‘I would say, in one word, [the value was] improvisation. But also a search for ideas. Every project was based on some very concrete idea, like a scenario. That was the basis on which all design and production took place. I’m not sure I use the right word, but it was a thrill working like this at OMA. All this freshness. I think this is lacking nowadays in architectural offices. Contemporary work is not rich in ideas. Maybe I’m obsolete, but I think drawing by hand is very important for this. At least I felt like that. That it was like ideas were growing out of your hands, you know? It’s not these sterile computerised things that are produced now. I mean, right now in this office, we’re doing it all on the computer—we cannot go back, it was a different period. But I found it very productive and fulfilling to work like that. I still remember the joy of participating in OMA.’

— Elias Veneris Transcript click here.

OMA, Boompjes, Towerslab triptych, 1980-82 Rotterdam. Print from edition of 200, 720 × 1220 mm. DMC 3000.2.1-3.
OMA, Overview isometric for Koepel Panopticon Prison, 1979-85. © OMA.
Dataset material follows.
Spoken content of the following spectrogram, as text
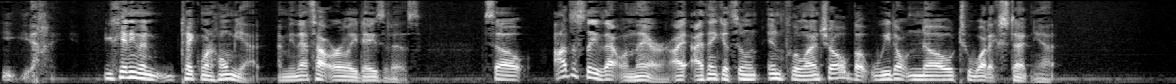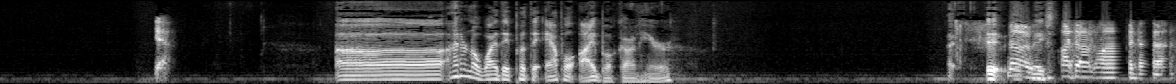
you, you can't even take one home yet. I mean, that's how early days it is. So I'll just leave that one there. I, I think it's influential, but we don't know to what extent yet. Yeah. Uh, I don't know why they put the Apple iBook on here. It, No, it makes, I don't either.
‘The Panopticon (Koepel Panopticon Prison) was a great project to work on to begin with. To understand the reasoning, how ideas came about. Rem confronted an architectural concept with it. What more of an architectural concept do you want than the Panopticon? You have to deal with it conceptually, you cannot just add a bit of post-modernism, make it prettier or whatever. The erasure of the centre of the Panopticon triggered all subsequent decisions. It flowed very easily. It almost designed itself because a process had been set in motion at a conceptual level. To see that was very exciting; very engaging to get going, to carry on working with it. That’s the crucial role that Rem always played: being able to formulate ideas, to put them in a light where you could work with them.’
‘I think the way we were working then is actually much more contemporary and relevant than anything I’ve experienced since. The idea that you can work together on things; that together you contribute to the development of ideas; that ideas develop in a conversation, a discussion and even a confrontation. That is of value, rather than the endless restatement that, ‘This is the newest’. When you’re involved in something that, ultimately, has repercussions for us all; what we do as architects—but also generally what we do as human beings—concerns everybody and everything. I think acting together and exchanging ideas brings so much more into the discussion. It enriches discussions. It makes pitfalls more obvious, but it also expands the domain of what we concern ourselves with.’

— Stefano de Martino Transcript click here.

OMA, Koepel Panopticon Prison, 1980 Arnhem, NL. Print with added colour washes and chalk, 125 × 185 mm. DMC 1804.